Saturday, May 20, 2017
Our own Judge David Torrey has done an excellent job on this blog bringing readers up to speed on the scope of workers’ compensation coverage of undocumented workers in the United States. To repeat Dave’s findings:
As far as I can tell, 32 states now have authority holding that an undocumented worker can be an employee for purposes of WC laws, 1 state has authority to the contrary (Idaho), 18 are officially undecided, and 1 (Wyoming) considers such workers employees if the employer believes the worker was documented. The total is 52, as I am including D.C. and the LHWCA.
Since Dave wrote, the Ohio House of Representatives passed a bill that would, among other things, deny workers’ compensation benefits to undocumented workers. As of this writing that bill has not yet been acted upon by the state Senate.
A different type of undocumented worker/workers’ compensation story has been circulating recently. An injured worker in the Boston metro was apparently arrested by immigration officials.

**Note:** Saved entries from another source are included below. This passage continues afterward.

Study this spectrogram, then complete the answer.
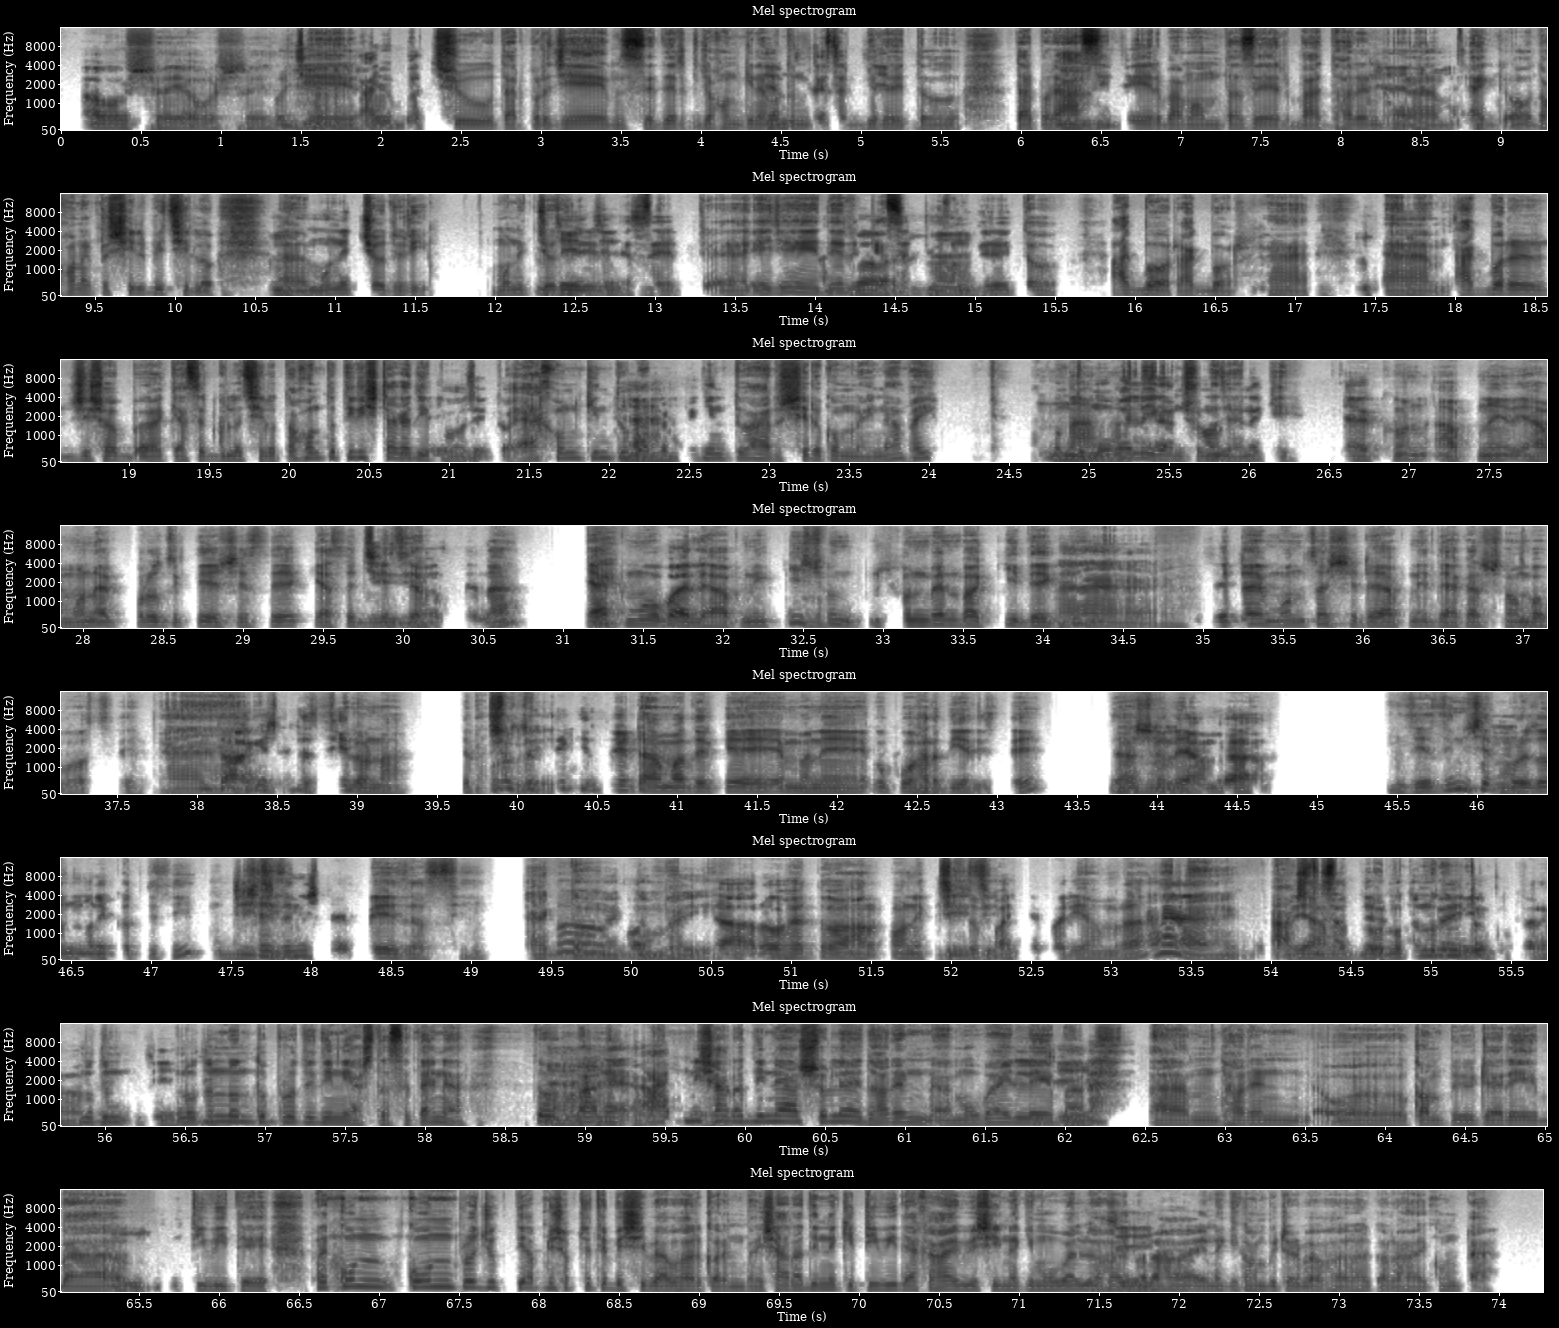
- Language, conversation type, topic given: Bengali, unstructured, তোমার জীবনে প্রযুক্তি কীভাবে আনন্দ এনে দিয়েছে?
- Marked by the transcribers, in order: static; chuckle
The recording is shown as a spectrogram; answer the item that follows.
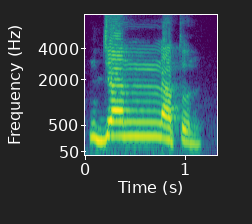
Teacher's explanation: নুনের উপর তাসদীদ গুণনা করতে হবে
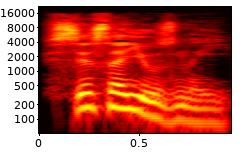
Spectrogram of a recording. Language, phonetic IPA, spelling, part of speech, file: Russian, [fsʲɪsɐˈjuznɨj], всесоюзный, adjective, Ru-всесоюзный.ogg
- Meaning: all-Union (referring to the whole of the Soviet Union)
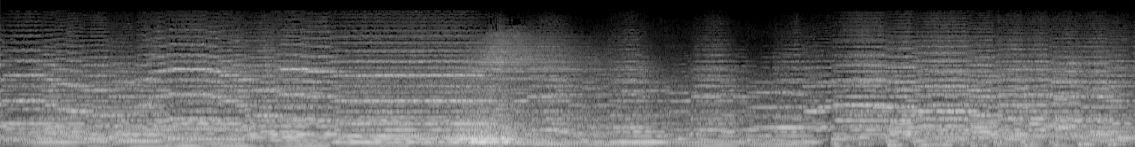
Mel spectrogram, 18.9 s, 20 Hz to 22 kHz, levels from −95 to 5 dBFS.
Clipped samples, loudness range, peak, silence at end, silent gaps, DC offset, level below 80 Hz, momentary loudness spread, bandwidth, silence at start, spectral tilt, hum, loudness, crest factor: under 0.1%; 7 LU; -4 dBFS; 0 s; none; under 0.1%; -38 dBFS; 9 LU; 13.5 kHz; 0 s; -5.5 dB/octave; none; -21 LUFS; 18 dB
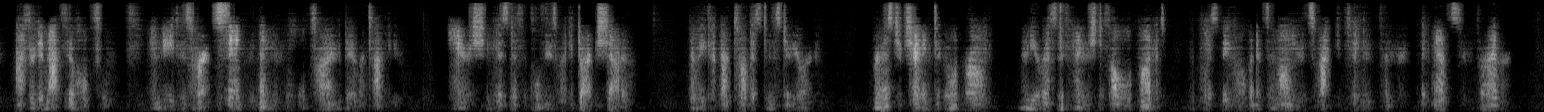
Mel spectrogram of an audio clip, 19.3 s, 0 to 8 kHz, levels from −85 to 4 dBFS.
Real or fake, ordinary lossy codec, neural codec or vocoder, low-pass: fake; AAC, 32 kbps; codec, 44.1 kHz, 0.9 kbps, DAC; 7.2 kHz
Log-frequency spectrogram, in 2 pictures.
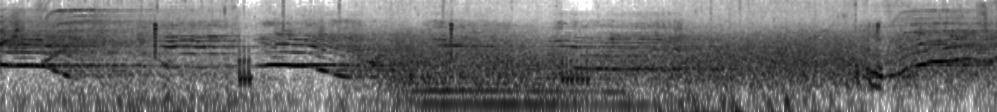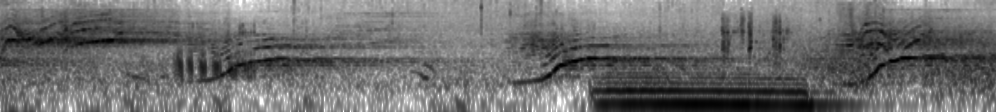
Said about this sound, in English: It includes humpback whales in Hawaii, killer whales off of Vancouver Island, a dozen species of fish in the Caribbean. All this sound was recorded underwater in coral reefs and in the open ocean.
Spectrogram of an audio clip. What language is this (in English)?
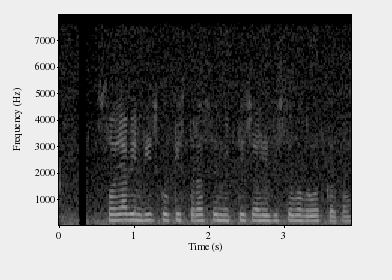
Magahi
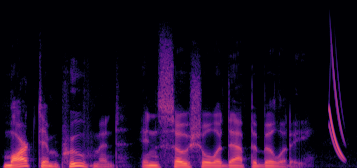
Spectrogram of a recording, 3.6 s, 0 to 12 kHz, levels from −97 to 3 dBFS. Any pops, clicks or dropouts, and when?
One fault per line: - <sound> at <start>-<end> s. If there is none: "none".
- chirp at 3.3-3.5 s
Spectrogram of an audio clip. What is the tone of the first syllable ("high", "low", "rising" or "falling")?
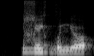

A public radio depiction of the unfolding of events suggests that, after a worker had been injured on the job, his bosses “set him up” by directing him to “lawyers.” He was met instead by ICE. I have no idea whether these events transpired in the manner related; but the alleged facts provide a terrific vehicle for discussing the distinction between statutory coverage of an employee and protection of that employee’s employment for exercising a statutory right.
Imagine that an acknowledged employee files a claim for benefits and is fired for doing so. A number of jurisdictions would hold such a discharge unlawful, either under their governing workers’ compensation statutes, or under a judicially created public policy exception to the employment at will doctrine. A customary remedy would be reinstatement of the employee to his or her job plus mitigated backpay. Now imagine that the fired employee is an undocumented worker. You see the problem? How could a unit of the government (whether a court or an administrative agency) reinstate an employee to unlawful employment? It is one thing to say that the undocumented worker should receive compensation for an injury sustained during employment which—unlawful or not—occurred. It is another thing altogether to say that the government should restore an unlawful working arrangement. On the other hand, and as Justice Oliver Wendell Holmes might say, let’s look at the situation through the eyes of a “bad man.” Might not an employer with an undocumented injured worker simply fire the worker or contact ICE? ICE will not reveal tipsters (as a former NLRB attorney I can attest to the fact). Without a reinstatement remedy, the undocumented worker filing a claim may risk his or her employment. Would the worker do it? It would depend on the quality of the job and the severity of the injury. A partially disabled worker, while entitled to benefits despite the discharge, could be hard-pressed to earn a living.
This simply puts us back in the position debated in the National Labor Relations Act case, Hoffman Plastic Compounds, Inc. v. N.L.R.B. Justice Scalia’s majority opinion argued that reinstatement and backpay remedies undermined the policy of federal immigration law. Justice Breyer, in dissent, argued that not providing recovery to statutory employees incentivized employers to hire these workers who, in effect, possess rights without remedies. The same policy questions are at issue in workers’ compensation cases. I would be quite comfortable, in all jurisdictions save Idaho, arguing that an undocumented injured worker was entitled to workers’ compensation benefits. I would be much less comfortable arguing that an undocumented injured worker discharged in retaliation for filing a workers’ compensation claim should be reinstated. I am also not clear on what disincentive exists to prevent employers from reporting undocumented injured workers to ICE, though I suppose if the employer had knowingly employed the worker without proper credentials that unlawful conduct would create a disincentive to report.
One final point – I continue to be of the view that states should consider explicitly insulating attorneys representing undocumented workers covered under various state employment statutes (including workers’ compensation) from professional responsibility charges.
Michael C. Duff